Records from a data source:
◇ ◇ ◇ ◇ ◇
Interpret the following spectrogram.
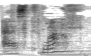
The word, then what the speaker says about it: asthma: Asthma? No, asthma. So in this case, we have silent T and silent H, asthma.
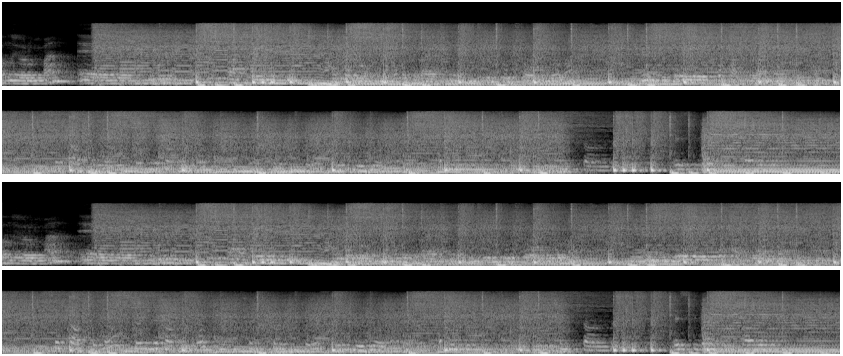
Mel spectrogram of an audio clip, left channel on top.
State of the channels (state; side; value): normal; both; correlation 0.86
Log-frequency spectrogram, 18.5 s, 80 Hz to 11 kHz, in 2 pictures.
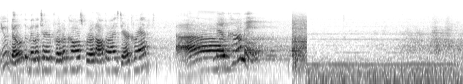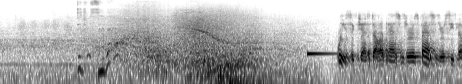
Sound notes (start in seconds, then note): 5.7 static transition; 15.4 airplane announcement bell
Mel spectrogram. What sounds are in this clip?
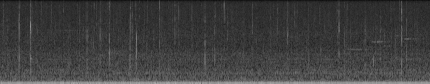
Hermit Thrush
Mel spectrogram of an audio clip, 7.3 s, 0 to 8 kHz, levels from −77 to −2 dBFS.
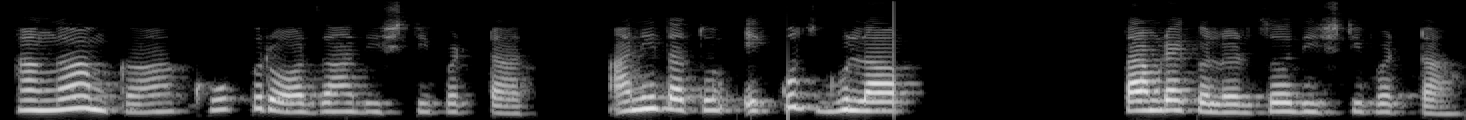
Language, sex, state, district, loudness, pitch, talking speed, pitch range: Konkani, female, Goa, North and South Goa, -19 LUFS, 220 Hz, 115 wpm, 210-250 Hz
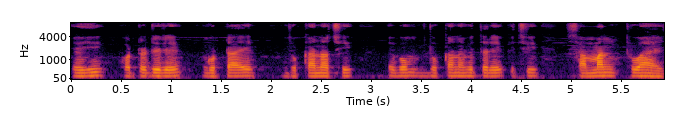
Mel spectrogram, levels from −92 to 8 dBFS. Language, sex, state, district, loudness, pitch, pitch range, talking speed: Odia, male, Odisha, Malkangiri, -24 LUFS, 130 Hz, 125-135 Hz, 130 wpm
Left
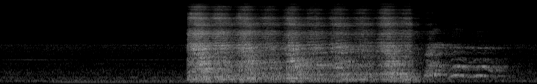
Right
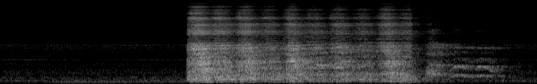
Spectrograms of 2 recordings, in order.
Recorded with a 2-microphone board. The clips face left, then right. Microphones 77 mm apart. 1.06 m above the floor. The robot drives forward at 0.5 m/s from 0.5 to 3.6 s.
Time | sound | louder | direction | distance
1.9 | sawing | right 3 dB | 20° right (ahead or behind) | 0.6 m
4.2 | a dog barking | left 2 dB | 50° left (ahead or behind) | 6 m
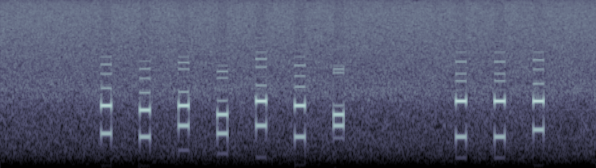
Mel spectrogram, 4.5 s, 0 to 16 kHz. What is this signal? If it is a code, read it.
DTMF, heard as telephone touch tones, dialled by machine, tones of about 80 ms. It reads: 62#4D3* AAC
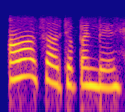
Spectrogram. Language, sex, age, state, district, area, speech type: Telugu, female, 18-30, Telangana, Vikarabad, urban, conversation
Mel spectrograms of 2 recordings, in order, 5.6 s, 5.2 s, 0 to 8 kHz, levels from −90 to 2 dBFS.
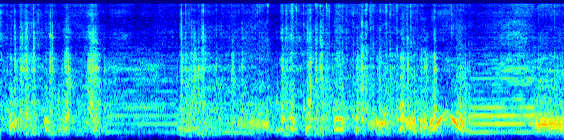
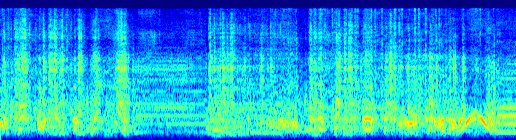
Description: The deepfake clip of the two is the first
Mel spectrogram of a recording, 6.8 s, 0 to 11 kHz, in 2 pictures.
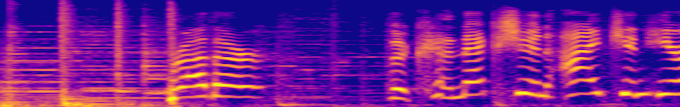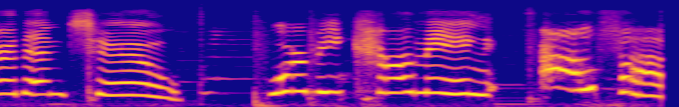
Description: novafarma/assets/audio 🔴/voiceover/prologue/prologue_11.wav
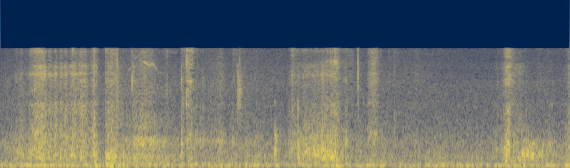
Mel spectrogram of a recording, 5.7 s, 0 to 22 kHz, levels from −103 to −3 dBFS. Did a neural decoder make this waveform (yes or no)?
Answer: yes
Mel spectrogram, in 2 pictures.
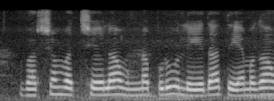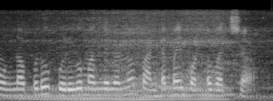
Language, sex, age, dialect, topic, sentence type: Telugu, male, 18-24, Utterandhra, agriculture, question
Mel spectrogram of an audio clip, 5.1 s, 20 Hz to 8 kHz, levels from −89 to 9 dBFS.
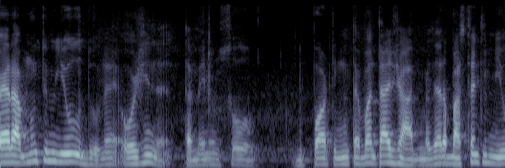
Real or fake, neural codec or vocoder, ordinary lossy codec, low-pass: fake; codec, 16 kHz, 4 kbps, X-Codec, HuBERT features, trained on balanced general audio; Opus, 64 kbps; 7.2 kHz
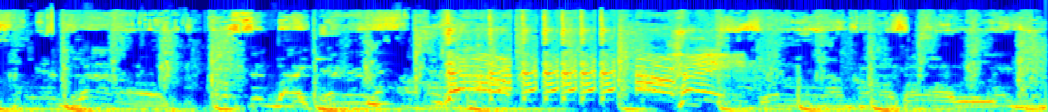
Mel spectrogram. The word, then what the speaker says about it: CannaNurseheal: CannaNurseheal, yes.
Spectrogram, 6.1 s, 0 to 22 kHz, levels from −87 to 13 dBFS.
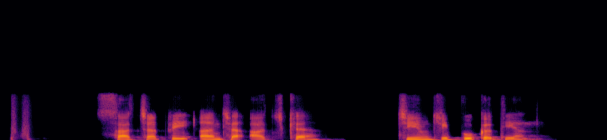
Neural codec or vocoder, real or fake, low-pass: codec, 16 kHz, 1 kbps, X-Codec, HuBERT features, trained on general audio; fake; 7.2 kHz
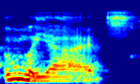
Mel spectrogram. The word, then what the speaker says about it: Umayyad: Let's make sure it's Umayyads and it's not Umayyads. Because sometimes I hear like multiple pronunciations in my head.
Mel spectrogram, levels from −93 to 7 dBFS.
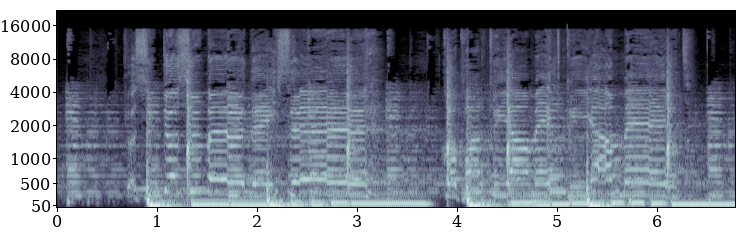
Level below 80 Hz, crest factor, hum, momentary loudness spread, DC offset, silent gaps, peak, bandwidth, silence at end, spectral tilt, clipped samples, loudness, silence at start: -14 dBFS; 10 dB; none; 6 LU; under 0.1%; none; 0 dBFS; 15.5 kHz; 0 s; -5.5 dB/octave; under 0.1%; -12 LUFS; 0.1 s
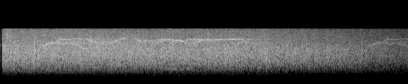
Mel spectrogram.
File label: applause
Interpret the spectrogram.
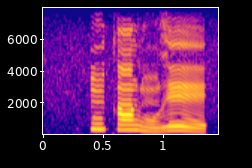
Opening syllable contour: high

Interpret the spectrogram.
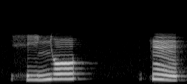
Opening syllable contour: low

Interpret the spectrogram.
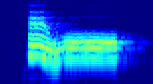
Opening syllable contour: falling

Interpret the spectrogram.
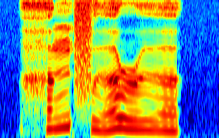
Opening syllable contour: rising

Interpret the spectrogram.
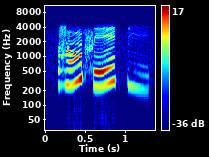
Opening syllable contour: rising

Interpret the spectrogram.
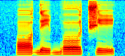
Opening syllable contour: low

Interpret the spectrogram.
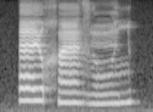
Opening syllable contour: high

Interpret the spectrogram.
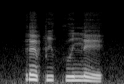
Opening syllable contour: falling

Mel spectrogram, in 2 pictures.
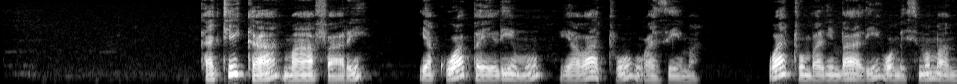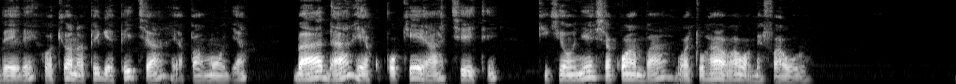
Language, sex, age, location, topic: Swahili, male, 25-35, Dar es Salaam, education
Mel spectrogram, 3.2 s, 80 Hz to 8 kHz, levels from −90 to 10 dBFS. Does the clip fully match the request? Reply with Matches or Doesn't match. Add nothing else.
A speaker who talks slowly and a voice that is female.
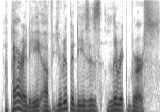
Doesn't match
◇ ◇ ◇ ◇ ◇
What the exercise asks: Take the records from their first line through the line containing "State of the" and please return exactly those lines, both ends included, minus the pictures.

Answer box:
Interpret the following spectrogram.
The word, then what the speaker says about it: asthma: Asthma? No, asthma. So in this case, we have silent T and silent H, asthma.
Mel spectrogram of an audio clip, left channel on top.
State of the channels (state; side; value): normal; both; correlation 0.86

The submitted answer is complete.